For more information on this project: teams@ywamkyiv.or

Thank you for praying for this need, you can give at the address below.

Al Akimoff and the Slavic Ministries Team (Kyiv)

Yestereday we went to the newly liberated villages outside of Kyiv, Bucha, Irpin and a number of smaller villages. We had a very enlightening time with many of the villagers. They were typical Ukrainians, jovial, animated and very much wanting to tell their stories.

Two posts from Ira (Kyiv)

The first one is from an oncologist. Her elderly patient and his wife are from Bucha. Unfortunately, they lost precious time because of the war and occupation, and the doctors are desperately trying to make up for it. Their conversation:
– Were you scared?
– We were at first. But we stopped thinking about it. Our neighbor kept saying that the Russian soldiers were the good guys and they wouldn’t hurt us. In a week, once they realized they wouldn’t be able to take over Kyiv, they got wild. They killed that neighbor and then another one. They shot the hands and feet of some neighbors just for fun. I am a nurse, so I was called to help.
– Do you have any pictures?
– Pictures? No, those whose phones weren’t taken away were keeping them safe; otherwise, you could be killed for keeping them. They were shooting everyone because they felt hopeless. You should have seen how we kissed and hugged our soldiers once they came…
A simple hospital room seems like a luxury suite after the time in a basement amid ruins. A simple hospital soup became a high delicacy after meals cooked in secret over a fire.

The second post is from a blogger and children’s writer.
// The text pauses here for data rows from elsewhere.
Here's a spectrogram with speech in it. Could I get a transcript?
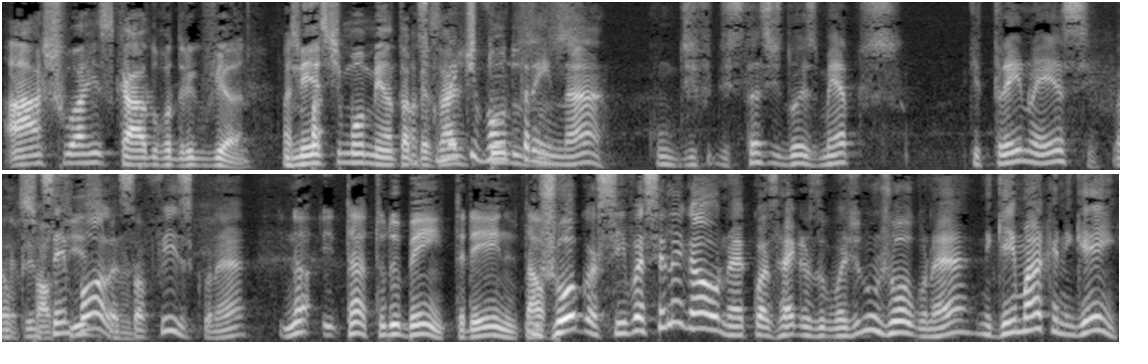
Acho arriscado o Rodrigo Viana. Mas, Neste Pa- momento, Mas apesar como é que de vão todos os- treinar com dif- distância de dois metros? Que treino é esse? É um É treino sem físico, bola, né? é só físico, né? Não, tá, tudo bem, treino e tal. Um jogo assim vai ser legal, né? Com as regras do. Imagina um jogo, né? Ninguém marca ninguém.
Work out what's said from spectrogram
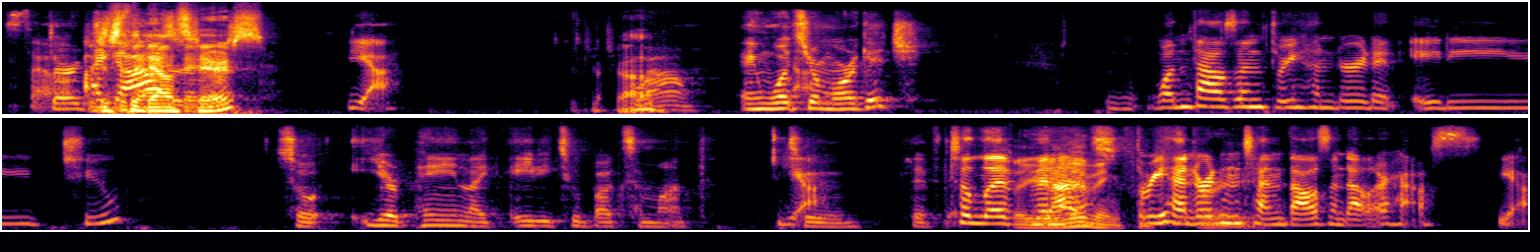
So I just the downstairs. Yeah. Good job. Wow. And what's yeah. your mortgage? One thousand three hundred and eighty-two. So you're paying like eighty-two bucks a month. Yeah. To live there. To live so in a three hundred and ten thousand dollar house. Yeah.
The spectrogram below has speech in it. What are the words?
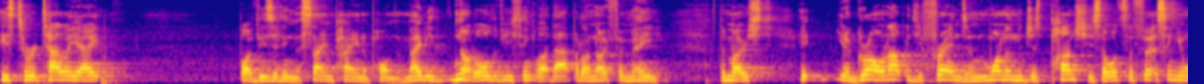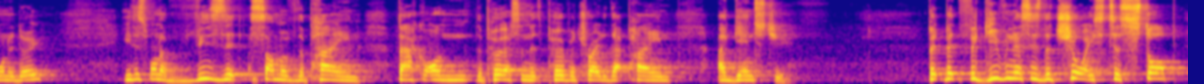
is to retaliate by visiting the same pain upon them. Maybe not all of you think like that, but I know for me, the most, you know, growing up with your friends and one of them just punch you. So, what's the first thing you want to do? You just want to visit some of the pain back on the person that's perpetrated that pain against you. But, but forgiveness is the choice to stop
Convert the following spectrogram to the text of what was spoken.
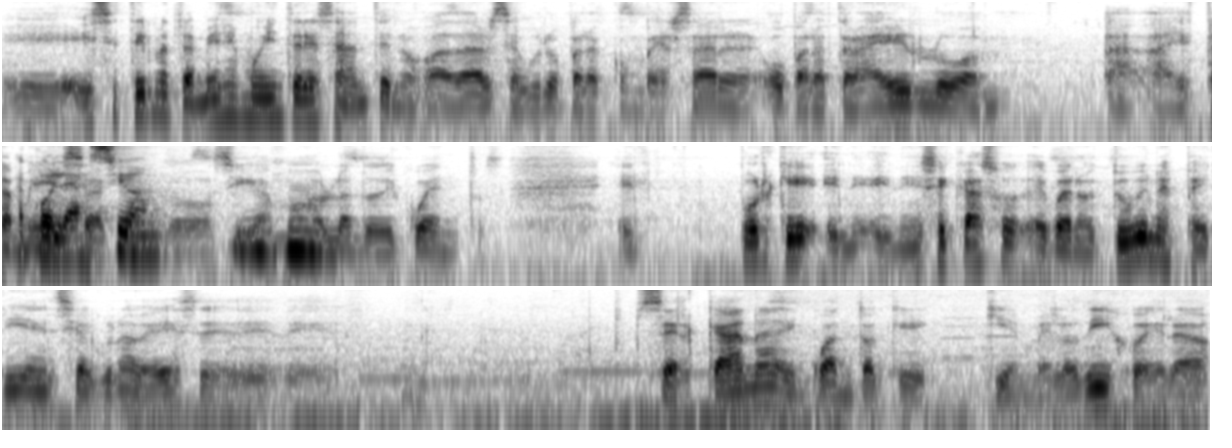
eh, ese tema también es muy interesante, nos va a dar seguro para conversar o para traerlo a, a, esta mesa cuando sigamos hablando de cuentos. El porque en, en ese caso, eh, bueno, tuve una experiencia alguna vez de, cercana en cuanto a que quien me lo dijo era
She shared some conversations of her children:
* Her 3-year-old son said, “Thunder is when there’s an air raid warning, a siren, and then the “boom!”
* Her daughter studies geography from the messages of her friends scattered all over the world.
* Mom, meet my new friend. She is from Mariupol. Their car has holes. And they have a funny dog. And they don’t have a home.
* Mom, I read the news. It’s so complicated. It’s easier in books. In a book, there is a villain who does something terrible, but then someone nice always comes to undo the damage. The news said that a Russian missile killed many people. And I know that no nice person would ever be able to undo this.
The hardest part is to realize that these children will have to live with this experience, and all we can do now is to make sure they will never have to talk about war ever again.

These two posts show how this brutal war comes into the lives of both old and young. There is so much pain between the lines; it’s unbearable. So I can only pray for God to intervene. Come, Lord Jesus. Come soon!
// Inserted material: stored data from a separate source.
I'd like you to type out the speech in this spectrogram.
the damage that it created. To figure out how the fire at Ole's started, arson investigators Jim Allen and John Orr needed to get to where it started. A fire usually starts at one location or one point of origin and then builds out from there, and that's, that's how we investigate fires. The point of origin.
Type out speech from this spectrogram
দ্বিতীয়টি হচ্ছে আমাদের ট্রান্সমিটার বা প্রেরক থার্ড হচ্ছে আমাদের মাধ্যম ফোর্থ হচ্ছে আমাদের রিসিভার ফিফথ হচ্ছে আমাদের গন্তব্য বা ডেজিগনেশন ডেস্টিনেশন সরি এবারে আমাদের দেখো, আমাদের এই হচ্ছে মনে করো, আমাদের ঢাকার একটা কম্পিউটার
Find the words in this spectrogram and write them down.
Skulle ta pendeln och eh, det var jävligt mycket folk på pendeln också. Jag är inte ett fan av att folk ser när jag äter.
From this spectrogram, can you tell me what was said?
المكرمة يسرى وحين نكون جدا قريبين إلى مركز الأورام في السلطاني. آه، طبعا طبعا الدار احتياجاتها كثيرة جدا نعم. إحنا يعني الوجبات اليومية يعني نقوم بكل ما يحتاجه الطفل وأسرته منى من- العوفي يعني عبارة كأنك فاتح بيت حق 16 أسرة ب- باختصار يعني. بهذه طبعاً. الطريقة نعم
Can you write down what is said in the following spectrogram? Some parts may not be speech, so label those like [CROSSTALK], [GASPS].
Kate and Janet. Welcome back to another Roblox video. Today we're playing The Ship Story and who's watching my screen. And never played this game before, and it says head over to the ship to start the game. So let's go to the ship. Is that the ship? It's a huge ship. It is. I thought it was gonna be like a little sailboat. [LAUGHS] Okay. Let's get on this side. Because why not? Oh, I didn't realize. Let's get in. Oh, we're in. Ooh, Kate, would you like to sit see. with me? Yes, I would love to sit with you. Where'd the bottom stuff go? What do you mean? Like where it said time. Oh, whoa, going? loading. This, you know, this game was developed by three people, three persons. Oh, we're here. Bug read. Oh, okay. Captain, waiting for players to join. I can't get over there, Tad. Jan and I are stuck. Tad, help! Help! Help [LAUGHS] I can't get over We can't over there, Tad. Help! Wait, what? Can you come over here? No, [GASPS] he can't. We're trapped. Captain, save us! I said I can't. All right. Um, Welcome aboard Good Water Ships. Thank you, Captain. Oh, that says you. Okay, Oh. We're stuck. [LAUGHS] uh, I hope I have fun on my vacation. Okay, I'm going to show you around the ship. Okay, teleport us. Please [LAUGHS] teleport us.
Please pray,

Al Akimoff and the Slavic Ministries Team (Kyiv)

Anya/Al/John/Sasha/Tanya//Yura/Florin, Kyiv, Ukraine

Today we see what is the loss, the devastation, the pain, the need. We see the real consequences of war

Behind me around me is just a speck of Kyiv region – area that was a real battle field, occupied for over 40 days, shelled first with a war on foot to follow. Over 30 villages left with ruins, thousands of people left with destroyed homes, some partially, some completely gone.

But we came to walk these streets to enter broken homes and to look at devastations with Hope. As much as our hearts are breaking with grief and compassion, we are filled with Hope. There is the One who cares and who CAN

We Walk with Hope, holding His hand and introducing this Hope to people in tears.

We take a step in Boldness. It is boldness to claim that God cares that God has not forgotten, that He can provide. It is boldness to look at this overwhelming devastation and need and to say that God will help!

Pray with us for 100 new homes and 100 fixed homes. Little by little we will see Ukraine in care again.

I spoke to two different people today that were telling us their stories and both pointed out not the devestation of their homes but that the rose bushes along the house did not burn. Both of them said “it was a miracle.” God was showing us hope.

Pray with us as we seek the Lord for His next steps in the rebuilding of Ukraine in the Kyiv area. Our goal is to see hope restored in the people that have come back or remained in their villages. We are looking at temporary structures that will protect them this winter. More to come on this project…

Al Akimoff and the Slavic Ministries Team (Kyiv)